**Activity:**
Beginning with the line that holds "Output the spoken content of the spectrogram." in the data below, give again every line through the one that holds "A recording is", exactly as written.

━━━ Materials provided

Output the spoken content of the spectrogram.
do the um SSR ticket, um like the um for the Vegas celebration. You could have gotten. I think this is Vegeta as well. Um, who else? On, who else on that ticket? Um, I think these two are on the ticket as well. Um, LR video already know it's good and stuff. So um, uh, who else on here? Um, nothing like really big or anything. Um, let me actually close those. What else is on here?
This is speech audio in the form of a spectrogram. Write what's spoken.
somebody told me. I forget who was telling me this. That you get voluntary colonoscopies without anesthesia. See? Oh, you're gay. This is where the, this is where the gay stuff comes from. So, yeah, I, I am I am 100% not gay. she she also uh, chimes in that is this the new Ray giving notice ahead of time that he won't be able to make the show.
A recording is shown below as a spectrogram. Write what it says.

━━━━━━
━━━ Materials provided

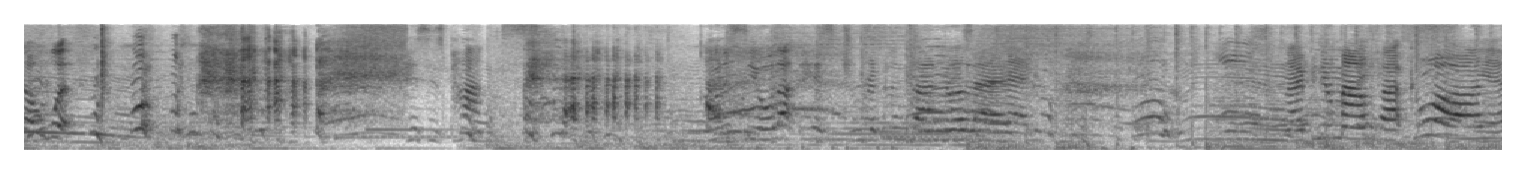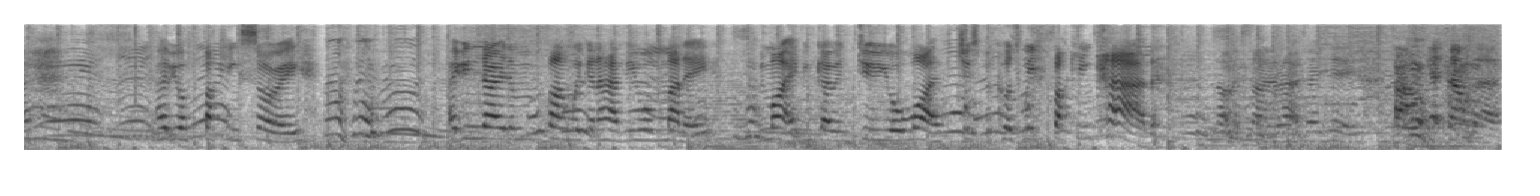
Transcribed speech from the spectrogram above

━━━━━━
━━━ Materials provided

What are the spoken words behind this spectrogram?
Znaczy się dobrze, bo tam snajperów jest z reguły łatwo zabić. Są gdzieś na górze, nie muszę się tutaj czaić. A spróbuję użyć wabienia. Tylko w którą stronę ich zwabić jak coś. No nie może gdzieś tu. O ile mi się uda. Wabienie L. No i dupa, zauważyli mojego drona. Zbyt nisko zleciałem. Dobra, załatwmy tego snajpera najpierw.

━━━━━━

**Reply to the task:**
Output the spoken content of the spectrogram.
do the um SSR ticket, um like the um for the Vegas celebration. You could have gotten. I think this is Vegeta as well. Um, who else? On, who else on that ticket? Um, I think these two are on the ticket as well. Um, LR video already know it's good and stuff. So um, uh, who else on here? Um, nothing like really big or anything. Um, let me actually close those. What else is on here?
This is speech audio in the form of a spectrogram. Write what's spoken.
somebody told me. I forget who was telling me this. That you get voluntary colonoscopies without anesthesia. See? Oh, you're gay. This is where the, this is where the gay stuff comes from. So, yeah, I, I am I am 100% not gay. she she also uh, chimes in that is this the new Ray giving notice ahead of time that he won't be able to make the show.
A recording is shown below as a spectrogram. Write what it says.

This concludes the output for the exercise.